[Prompt]
Reproduce the listing in full. Omit the pictures.

[Records supplied]

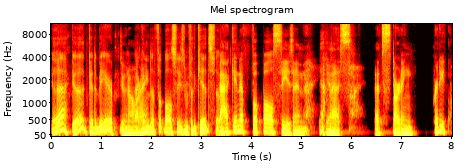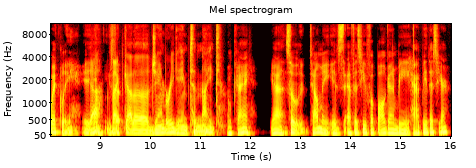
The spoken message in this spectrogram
Yeah, good. Good to be here. Doing all Back right? into football season for the kids. So Back into football season. Yeah. Yes. That's starting pretty quickly. It- yeah. In so- fact, got a jamboree game tonight. okay. Yeah. So tell me, is FSU football going to be happy this year?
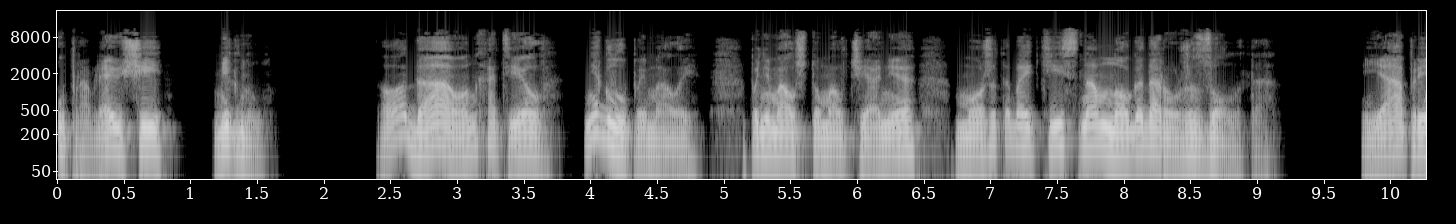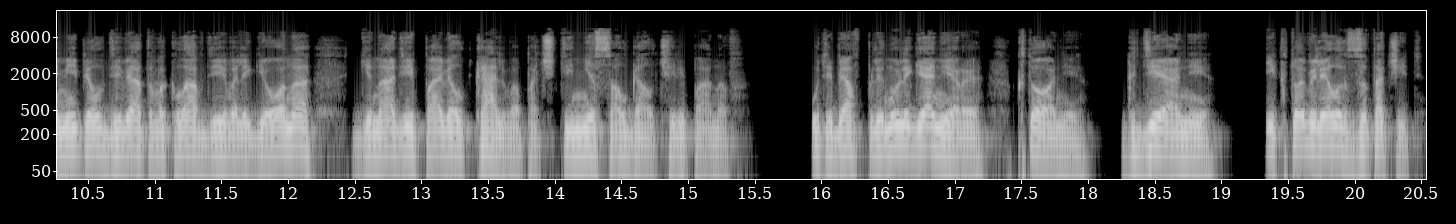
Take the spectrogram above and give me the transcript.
Управляющий мигнул. О да, он хотел. Не глупый малый, понимал, что молчание может обойтись намного дороже золота. Я примипел девятого Клавдиева легиона, Геннадий Павел Кальва, почти не солгал Черепанов. У тебя в плену легионеры. Кто они? Где они? И кто велел их заточить?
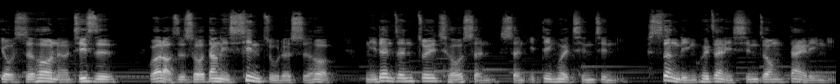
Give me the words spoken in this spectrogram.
有时候呢，其实我要老实说，当你信主的时候，你认真追求神，神一定会亲近你，圣灵会在你心中带领你。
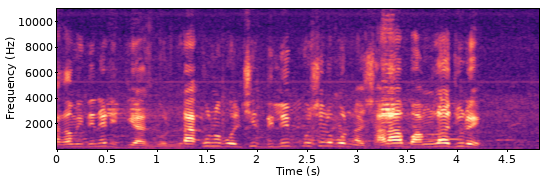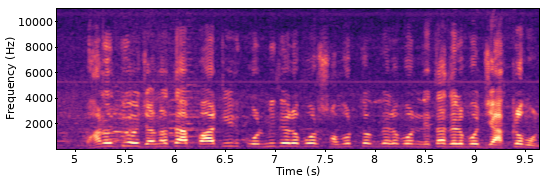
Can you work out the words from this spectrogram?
আগামী দিনের ইতিহাস বলবে। এখনও বলছি, দিলীপ ঘোষের ওপর নয়, সারা বাংলা জুড়ে ভারতীয় জনতা পার্টির কর্মীদের ওপর, সমর্থকদের ওপর, নেতাদের ওপর যে আক্রমণ,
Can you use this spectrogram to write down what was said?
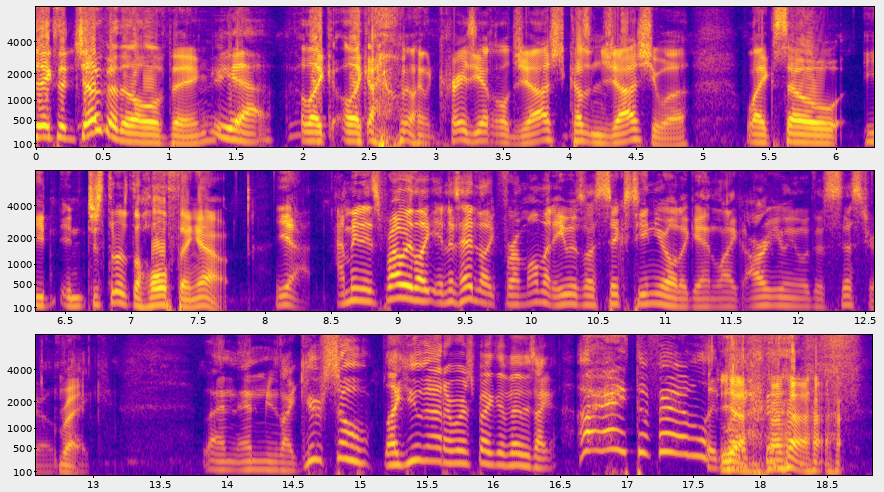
makes a joke of the whole thing. yeah. Like like I don't know, like crazy uncle Josh, cousin Joshua. Like so he, he just throws the whole thing out. Yeah. I mean, it's probably like in his head, like for a moment, he was a 16 year old again, like arguing with his sister. of, Right. Like, and and he's like, "You're so like you gotta respect the family." He's like, "I hate the family." Like, Yeah.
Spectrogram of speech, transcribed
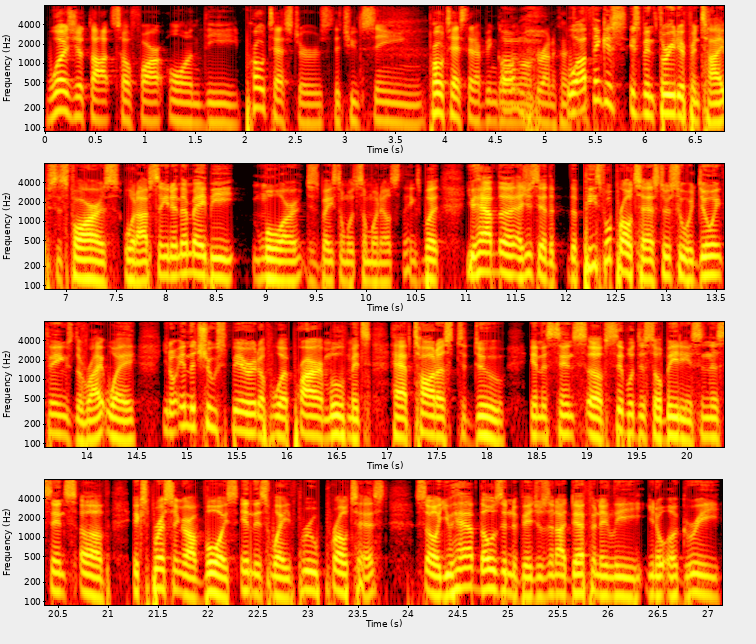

[Solution for this task]
The spoken message in this spectrogram
Yeah, good. Good to be here. Doing all Back right? into football season for the kids. So Back into football season. Yeah. Yes. That's starting pretty quickly. It- yeah. In so- fact, got a jamboree game tonight. okay. Yeah. So tell me, is FSU football going to be happy this year?
Take the spectrogram above and give me the transcript.
Управляющий мигнул. О да, он хотел. Не глупый малый, понимал, что молчание может обойтись намного дороже золота. Я примипел девятого Клавдиева легиона, Геннадий Павел Кальва, почти не солгал Черепанов. У тебя в плену легионеры. Кто они? Где они? И кто велел их заточить?
Give me the words spoken in this spectrogram.
有时候呢，其实我要老实说，当你信主的时候，你认真追求神，神一定会亲近你，圣灵会在你心中带领你。
Can you work out the words from this spectrogram?
আগামী দিনের ইতিহাস বলবে। এখনও বলছি, দিলীপ ঘোষের ওপর নয়, সারা বাংলা জুড়ে ভারতীয় জনতা পার্টির কর্মীদের ওপর, সমর্থকদের ওপর, নেতাদের ওপর যে আক্রমণ,
Can you use this spectrogram to write down what was said?
makes a joke of the whole thing. yeah. Like like I don't know, like crazy uncle Josh, cousin Joshua. Like so he, he just throws the whole thing out. Yeah. I mean, it's probably like in his head, like for a moment, he was a 16 year old again, like arguing with his sister. of, Right. Like, and and he's like, "You're so like you gotta respect the family." He's like, "I hate the family." Like, Yeah.
Spectrogram of speech, transcribed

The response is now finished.